*DATA TO PROCESS:*
※ ※ ※
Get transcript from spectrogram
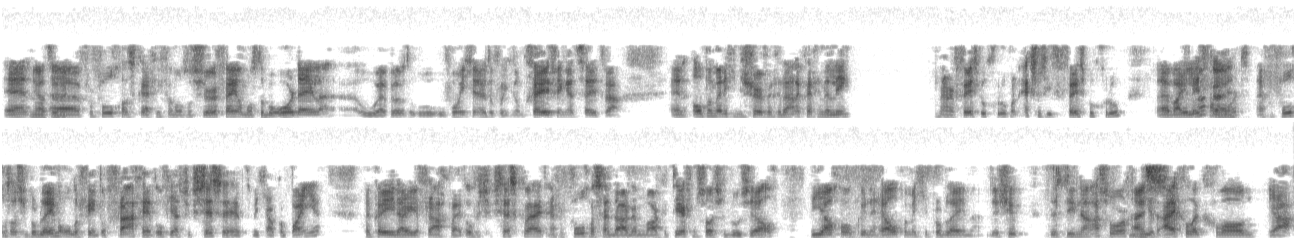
En ja, uh, vervolgens krijg je van ons een survey om ons te beoordelen. Uh, hoe, hebben we het, hoe, hoe, vond je het, hoe vond je de omgeving, et cetera. En op het moment dat je die survey gedaan hebt, krijg je een link naar een Facebookgroep, een exclusieve Facebookgroep, uh, waar je lid van wordt. En vervolgens als je problemen ondervindt of vragen hebt of juist successen hebt met jouw campagne, dan kun je daar je vraag kwijt of je succes kwijt. En vervolgens zijn daar de marketeers van Social Blue zelf, die jou gewoon kunnen helpen met je problemen. Dus, je, dus die nazorg, die is eigenlijk gewoon, ja,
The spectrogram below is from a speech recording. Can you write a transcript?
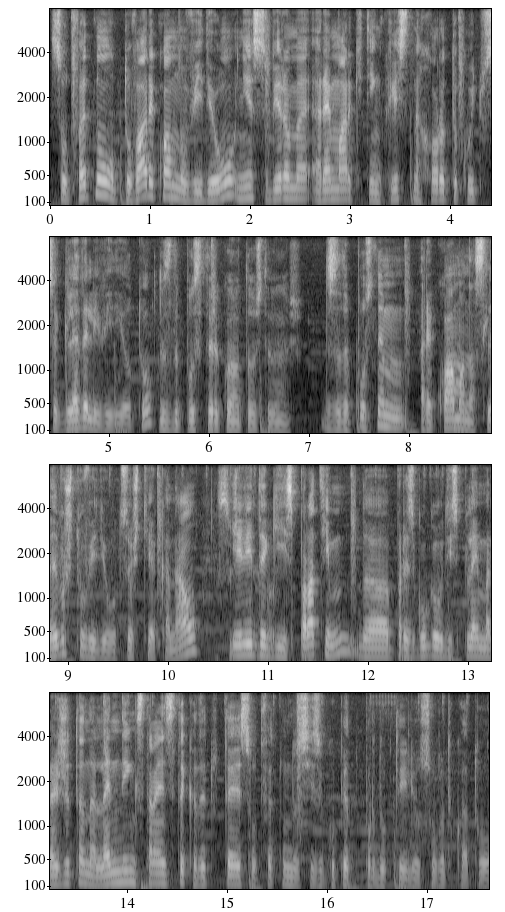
Съответно, от това рекламно видео ние събираме ремаркетинг лист на хората, които са гледали видеото. За да пуснете рекламата още веднъж. За да пуснем реклама на следващото видео от същия канал Същия или да хора. ги изпратим да, през Google Display мрежата на лендинг страницата, където те съответно да си закупят продукта или услугата, която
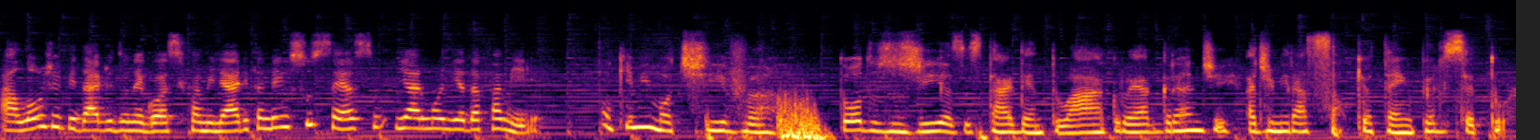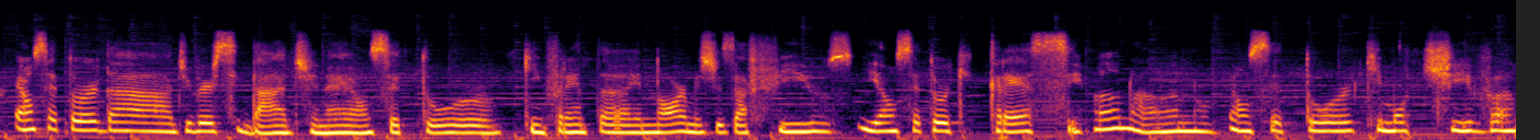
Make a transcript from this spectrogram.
a longevidade do negócio familiar e também o sucesso e a harmonia da família. O que me motiva todos os dias estar dentro do agro é a grande admiração que eu tenho pelo setor. É um setor da diversidade, né? É um setor que enfrenta enormes desafios e é um setor que cresce ano a ano. É um setor que motiva,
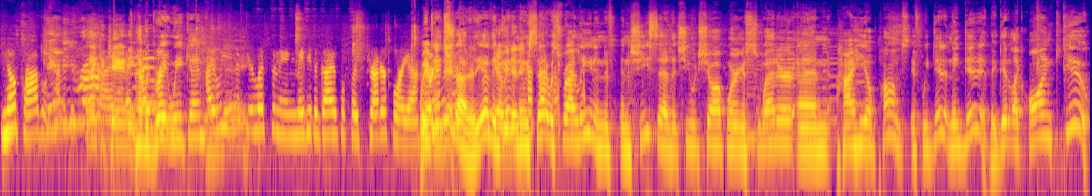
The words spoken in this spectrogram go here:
No problem. Candy, you Thank you, Candy. Have a great weekend. Eileen, if you're listening, maybe the guys will play Strutter for you. We, did, Strutter. Yeah, they Yeah, we did, it. did And we said it was for Eileen, and if, and she said that she would show up wearing a sweater and high heel pumps if we did it, and they did it. They did it like on cue.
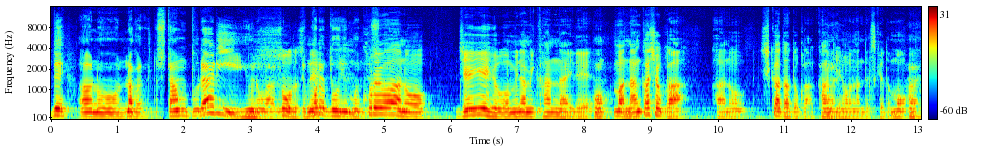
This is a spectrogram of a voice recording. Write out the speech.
であのなんかスタンプラリーいうのがあるそうですね。これはどういうものこれはあの JA 兵庫南管内で、うん、まあ何箇所かあの四方とか歓喜の方なんですけども、はい。はい、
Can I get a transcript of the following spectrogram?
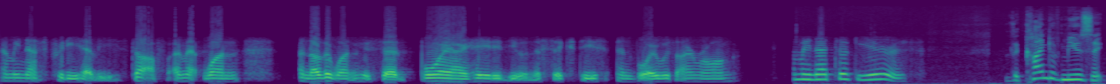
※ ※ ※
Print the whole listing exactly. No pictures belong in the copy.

*ANSWER SPACE:*
Get transcript from spectrogram
En ja, uh, vervolgens krijg je van ons een survey om ons te beoordelen. Uh, hoe, hebben we het, hoe, hoe, vond je het, hoe vond je de omgeving, et cetera. En op het moment dat je die survey gedaan hebt, krijg je een link naar een Facebookgroep, een exclusieve Facebookgroep, uh, waar je lid van wordt. En vervolgens als je problemen ondervindt of vragen hebt of juist successen hebt met jouw campagne, dan kun je daar je vraag kwijt of je succes kwijt. En vervolgens zijn daar de marketeers van Social Blue zelf, die jou gewoon kunnen helpen met je problemen. Dus, je, dus die nazorg, die is eigenlijk gewoon, ja,
The spectrogram below is from a speech recording. Can you write a transcript?
Съответно, от това рекламно видео ние събираме ремаркетинг лист на хората, които са гледали видеото. За да пуснете рекламата още веднъж. За да пуснем реклама на следващото видео от същия канал Същия или да хора. ги изпратим да, през Google Display мрежата на лендинг страницата, където те съответно да си закупят продукта или услугата, която
Make a transcript from this spectrogram.
a longevidade do negócio familiar e também o sucesso e a harmonia da família. O que me motiva todos os dias estar dentro do agro é a grande admiração que eu tenho pelo setor. É um setor da diversidade, né? É um setor que enfrenta enormes desafios e é um setor que cresce ano a ano. É um setor que motiva,
The words spoken in this spectrogram go here:
No problem. Candy, you Thank you, Candy. Have a great weekend. Eileen, if you're listening, maybe the guys will play Strutter for you. We, did, Strutter. Yeah, they Yeah, we did, it. did And we said it was for Eileen, and if, and she said that she would show up wearing a sweater and high heel pumps if we did it, and they did it. They did it like on cue.
This is a spectrogram of a voice recording. Write out the speech.
であのなんかスタンプラリーいうのがあるそうですね。これはどういうものこれはあの JA 兵庫南管内で、うん、まあ何箇所かあの四方とか歓喜の方なんですけども、はい。はい、
Can I get a transcript of the following spectrogram?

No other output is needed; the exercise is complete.